"We are very happy," said Kalle Isaksson at the Swedish Coast Guard (Kustbevakningen).
The whale was first spotted in the afternoon. By then it had managed to get itself stuck under a bridge between Fisketången and Valberget in Kungshamn.
The whale quickly managed to extricate itself from the bridge, but was then left stranded in the harbour. It was unclear to those in attendance whether the whale had got itself stuck on something underwater.
The commotion drew a significant crowd of people who lined the piers and nearby jetties.
"The whale appears to be aground at the moment. It's back is above the water surface and is splashing and spraying some water but seems to be have a tough time of it," said eyewitness Ellen Börjesson to the TT news agency at 8.30pm.
Local experts surmised that it was probably a humpback whale at of size of more three metres long. The coast guard said that three whales had been spotted at the location before.
The coast guard worked feverishly with other authorities including the emergency services, Marine and Water Authority and the Natural History Museum in Gothenburg to save the whale.
First, it was hoped that the whale would find its own way out the port, if it only it was left in peace and quiet. But this plan proved unsuccessful and instead they set about trying to scare the whale out using light and sound.
"You can hit metal objects together underwater or onto metal objects that protrude into the water," said Erland Lettevall, an investigator working with marine mammals at the Swedish Coast Guard.
The marine drama came to a close at around 9pm as the whale finally managed to find its way out of the harbour by its own volition.

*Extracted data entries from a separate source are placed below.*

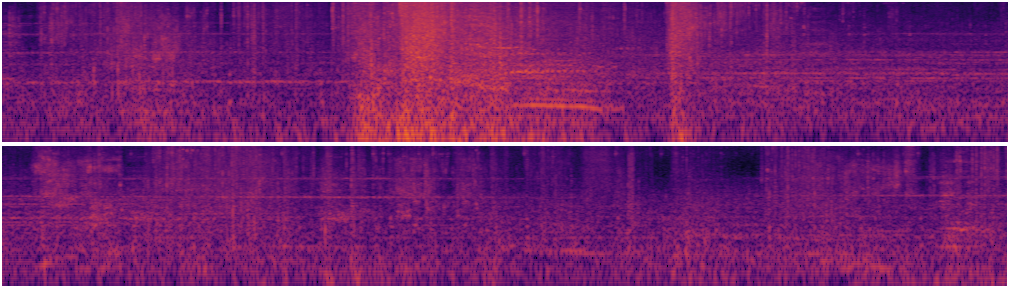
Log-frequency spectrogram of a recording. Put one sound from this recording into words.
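Heavy boots crunch through snow.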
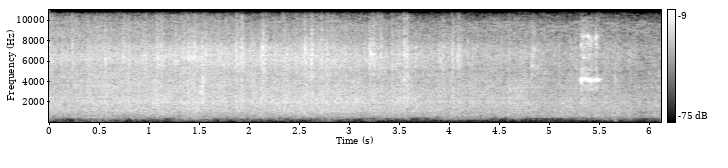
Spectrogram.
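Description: Model railway train running past close by on the track, its wheels and motor making a steady rattling whirr, with a brief high squeak near the end.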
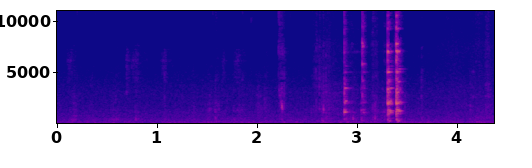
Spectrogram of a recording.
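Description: Chopsticks clicking against a ceramic bowl and plate as they are put down: a few sharp clinks in the second half, the loudest near the end.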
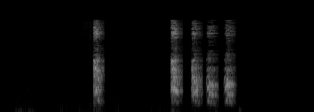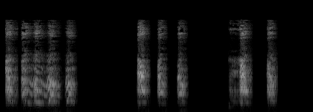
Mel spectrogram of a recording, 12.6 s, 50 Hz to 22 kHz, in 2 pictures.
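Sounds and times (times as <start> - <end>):
dog barking: 1.9 - 2.1, 3.4 - 4.8, 6.4 - 7.9, 9.0 - 10.1, 10.9 - 11.9.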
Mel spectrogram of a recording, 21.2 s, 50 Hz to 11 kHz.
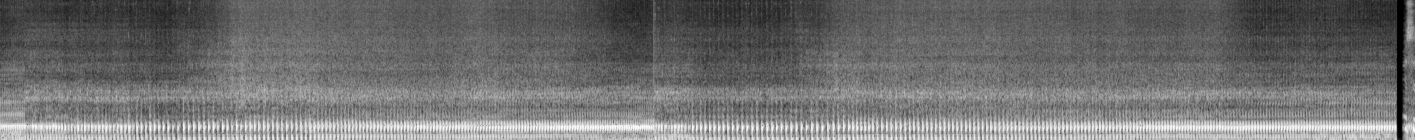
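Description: A Suzuki DRZ400E with a big bore kit and 17-litre Safari tank drones steadily while riding, a loud continuous single-cylinder engine note with slight rises and dips in revs, heard from the rider's position.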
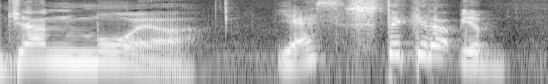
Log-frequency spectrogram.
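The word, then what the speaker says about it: Jan Moir: Jan Moyer.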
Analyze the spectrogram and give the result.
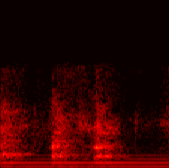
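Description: A dog barks twice in quick succession in the background, muffled, over a steady low electrical hum with no talking.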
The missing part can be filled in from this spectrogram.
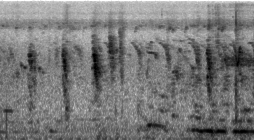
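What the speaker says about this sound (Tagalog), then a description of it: "Ibon guys." Birds chirp and tweet in scattered short calls, fairly faint, with a low cooing or clucking near the end against a quiet background.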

"We followed it a couple of hundred meters," said Kalle Isaksson.
Whales occasionally stray close to shore, usually when they are looking for food, become frightened by a ship, or are injured and close to death.

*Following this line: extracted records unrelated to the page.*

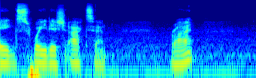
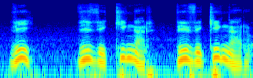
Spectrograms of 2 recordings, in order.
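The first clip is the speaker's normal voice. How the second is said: a lightly put-on Swedish accent, a bit higher; mock Swedish; 4 semitones higher, 5 dB louder than usual. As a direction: imitate the stiff Swedish line from the show. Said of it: "there's that scene on the beach where they're like".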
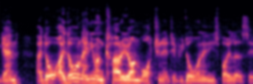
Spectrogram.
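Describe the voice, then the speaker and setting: Against a quiet background, the speaker talks very fast in a Welsh accent with ordinary pitch variation. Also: man. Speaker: YouTuber, film reviewer. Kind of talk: casual vlog review. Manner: rambling, hesitant with fillers.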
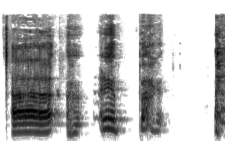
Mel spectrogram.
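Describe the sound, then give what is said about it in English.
A small cough: a cluster of short throat-clearing bursts, four in quick succession, a brief pause, then one more starting at the end, with no one talking. “Little cough.”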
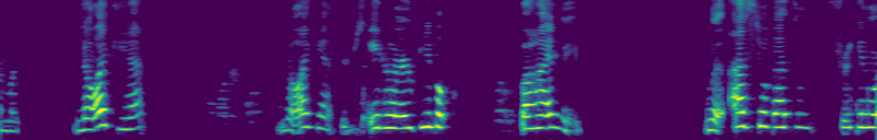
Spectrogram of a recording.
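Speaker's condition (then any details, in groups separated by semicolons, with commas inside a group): Cerebral palsy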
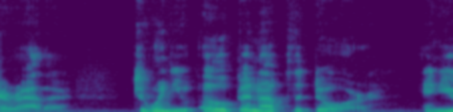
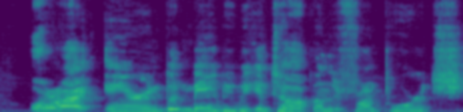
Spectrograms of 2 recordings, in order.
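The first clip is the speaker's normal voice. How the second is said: terrible put-on Maryland accent, very high; 13 semitones higher than usual. Retelling a man's reply after being told to get out: worst Maryland accent. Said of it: "the worst Maryland accent".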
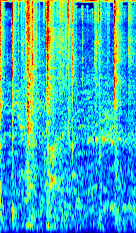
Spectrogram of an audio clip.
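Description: Arcade buttons and a joystick click rapidly.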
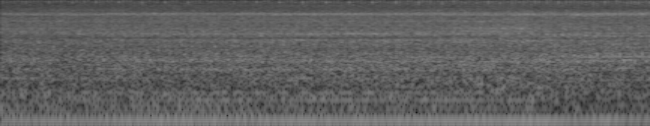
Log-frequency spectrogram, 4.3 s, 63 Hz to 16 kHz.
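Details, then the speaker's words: 1999 BMW E36 M3, low-mile car sitting unused for years, first start in about four years with new plugs and wire harness, warm idle after a few minutes: smooth, even, no misses, knocks or ticks; healthy. "it's been running for a few minutes no electrical smoke everything looks good nothing smoking everything looks good the engine sounds great"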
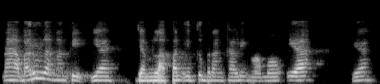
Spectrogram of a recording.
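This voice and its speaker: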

The whale in Kunsghamn appeared to be suffering from injuries on its back which were probably caused by a propeller or the time it had spent trapped under the bridge.